Neal Shusterman's harrowing new novel, UNWIND, is set in the years following the Second Civil War in the United States, also known as the "Heartland War." Shusterman imagines a world in which today's debates over abortion ultimately lead to armed conflict, in which pro-choice and pro-life armies clash.
Just like today's wars of words over the abortion issue, however, there can be no clear winners or losers in such a conflict. Instead, at the close of the war, the two sides come to a compromise that fails to adequately address the situation. As a result of the agreement, abortion is outlawed, and there is a place for every baby, wanted or not --- either at one of the State Homes or on the doorstep of other families, who are legally obligated to take care of each of these "storked" babies.

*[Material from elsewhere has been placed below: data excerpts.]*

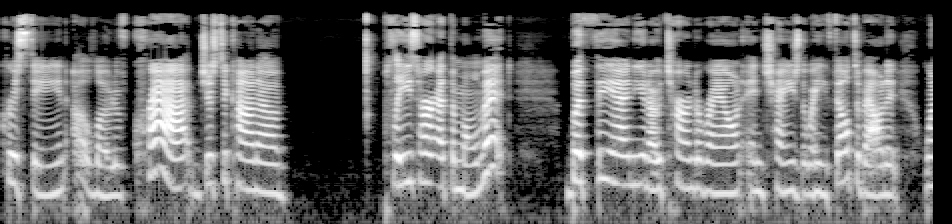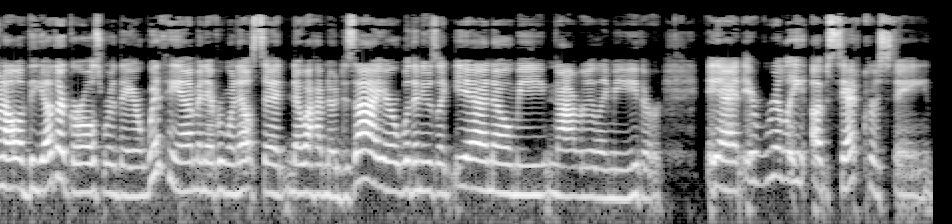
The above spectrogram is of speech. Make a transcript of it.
Christine a load of crap just to kind of please her at the moment, but then, you know, turned around and changed the way he felt about it when all of the other girls were there with him and everyone else said, no, I have no desire. Well, then he was like, yeah, no, me, not really me either. And it really upset Christine.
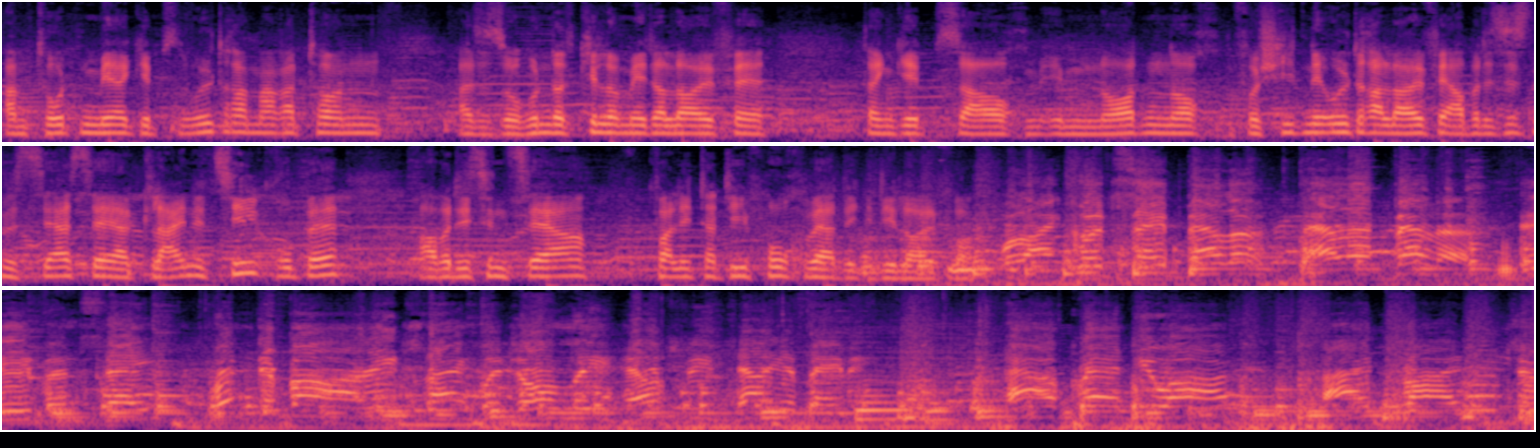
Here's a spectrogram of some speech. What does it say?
Am Toten Meer gibt es einen Ultramarathon, also so 100 Kilometerläufe. Dann gibt es auch im Norden noch verschiedene Ultraläufe, aber das ist eine sehr, sehr kleine Zielgruppe, aber die sind sehr qualitativ hochwertig, die Läufer. Well, I could say Bella, Bella, Bella, even say Wunderbar, each language only helps me tell you, baby, how grand you are. I tried to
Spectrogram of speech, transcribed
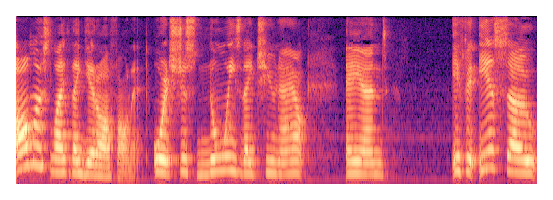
almost like they get off on it, or it's just noise they tune out. And if it is so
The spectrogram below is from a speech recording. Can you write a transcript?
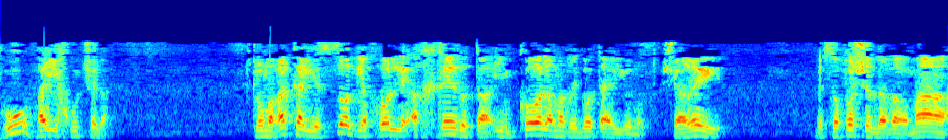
הוא הייחוד שלה. כלומר, רק היסוד יכול לאחד אותה עם כל המדרגות העליונות, שהרי בסופו של דבר, מה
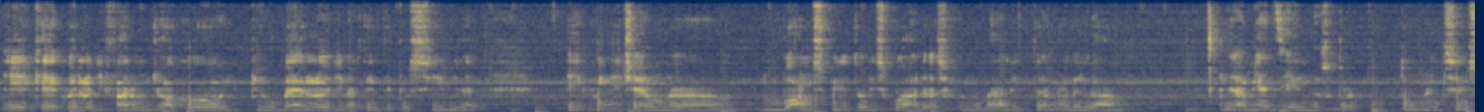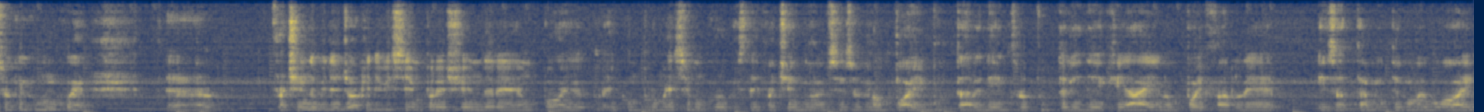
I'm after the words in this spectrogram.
che è quello di fare un gioco il più bello e divertente possibile. E quindi c'è una, un buon spirito di squadra, secondo me, all'interno della, della mia azienda, soprattutto, nel senso che comunque eh, facendo videogiochi devi sempre scendere un po' ai, ai, compromessi con quello che stai facendo, nel senso che non puoi buttare dentro tutte le idee che hai, non puoi farle esattamente come vuoi,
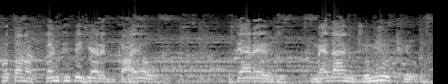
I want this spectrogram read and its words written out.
પોતાના કંઠથી જ્યારે ગાયો ત્યારે મેદાન ઝૂમી ઉઠ્યું.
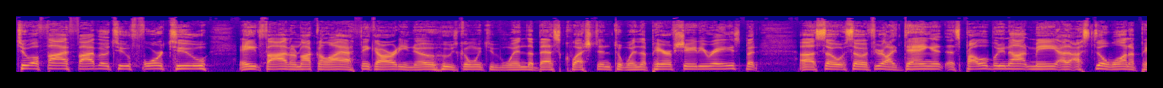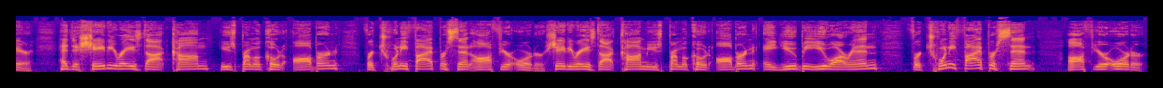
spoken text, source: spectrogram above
205 502 4285. I'm not going to lie, I think I already know who's going to win the best question to win the pair of Shady Rays. But uh, so, so if you're like, dang it, that's probably not me, I, I still want a pair. Head to shadyrays.com, use promo code Auburn for 25% off your order. Shadyrays.com, use promo code Auburn, A U B U R N, for 25% off your order.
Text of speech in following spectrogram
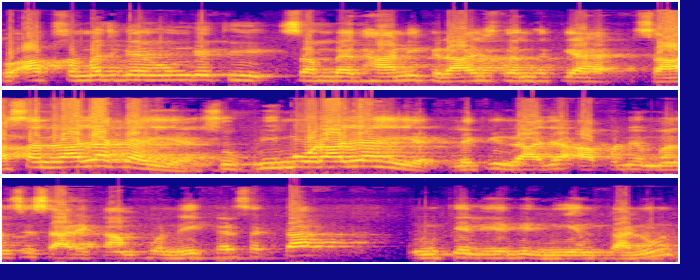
तो आप समझ गए होंगे कि संवैधानिक राजतंत्र क्या है। शासन राजा का ही है, सुप्रीमो राजा ही है। लेकिन राजा अपने मन से सारे काम को नहीं कर सकता। उनके लिए भी नियम कानून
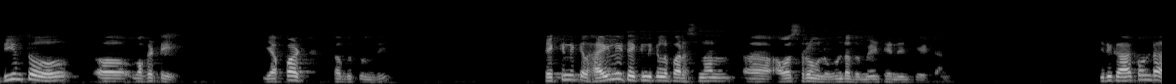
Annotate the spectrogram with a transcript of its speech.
దీంతో ఒకటి ఎఫర్ట్ తగ్గుతుంది. టెక్నికల్ హైలీ టెక్నికల్ పర్సనల్ అవసరం ఉండదు మెయింటెనెన్స్ చేయడానికి ఇది కాకుండా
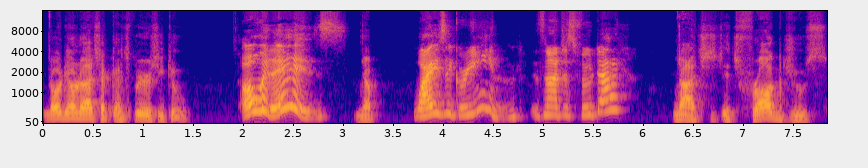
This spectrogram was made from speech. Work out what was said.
No, no, no, that's a conspiracy too. Oh, it is. Yep. Why is it green? It's not just food dye. No, it's it's frog juice.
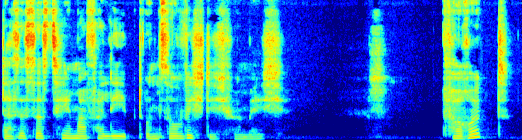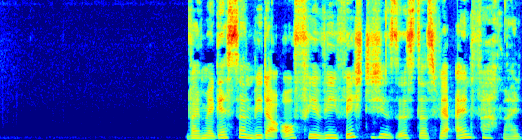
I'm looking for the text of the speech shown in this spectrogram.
Das ist das Thema verliebt und so wichtig für mich. Verrückt, weil mir gestern wieder auffiel, wie wichtig es ist, dass wir einfach mal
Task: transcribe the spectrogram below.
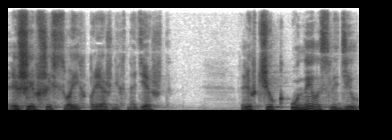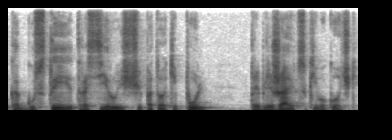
Лишившись своих прежних надежд, Левчук уныло следил, как густые трассирующие потоки пуль приближаются к его кочке.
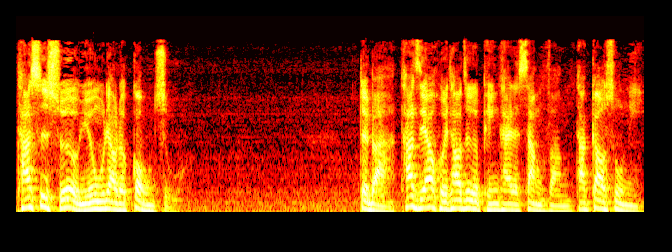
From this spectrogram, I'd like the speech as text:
它是所有原物料的共主，对吧？它只要回到这个平台的上方，它告诉你。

That is, until they are 13. At this point, any children who are unwanted can be, effectively, retroactively aborted. They're not exactly killed. Instead, their body parts live on, thanks to recent medical advances that enable every single body part --- from hair to feet to internal organs --- to be donated to others who need (or at least can afford) them. From the age of 13 until 18, millions of kids are at risk of undergoing this procedure, of becoming "unwound."
No one knows the dread of this situation or the contradictions inherent in the new social order better than the three teens at the heart of Shusterman's thought-provoking novel. There's Connor, a troublemaker whose parents find it easier to sign an unwind order than to deal with his disruptive tendencies. There's Risa, a ward of the state whose excellent piano playing abilities are not quite enough to save her from unwinding in the face of budget cutbacks. And there's Lev, whose parents are unwinding their tenth child as part of the church's mandate to tithe, or to give one-tenth of their earnings back to the community.
Even Lev, who might agree with unwinding on a philosophical level, finds it hard to accept the reality of being unwound. And when he, Connor and Risa learn the stories of countless others who face the same terrifying outcome, the three teens become desperate enough to seek any alternative to what appears a certain, horrifying fate.
Shusterman's extrapolation of current political tensions into a horrific dystopian vision results in a riveting portrayal of a future that could, however terrifying, still seem a real possibility. His comprehensive examination of a world in which a single moral issue results in countless questionable moral actions gains a human face in the person of these three young people, whose compelling personal stories will draw readers in. In fact, this human dimension is one of the reasons UNWIND is simultaneously enthralling and repelling, as harrowing descriptions of capture and unwinding procedures result in a narrative that will engage readers with every fiber of their bodies --- shocking their hearts and emotions even as it engages their minds.
Reviewed by Norah Piehl on November 6, 2007
- Publication Date: November 6, 2007
- Genres: Science Fiction
- Hardcover: 352 pages
- Publisher: Simon & Schuster Books For Young Readers
- ISBN-10: 1416912045
- ISBN-13: 9781416912040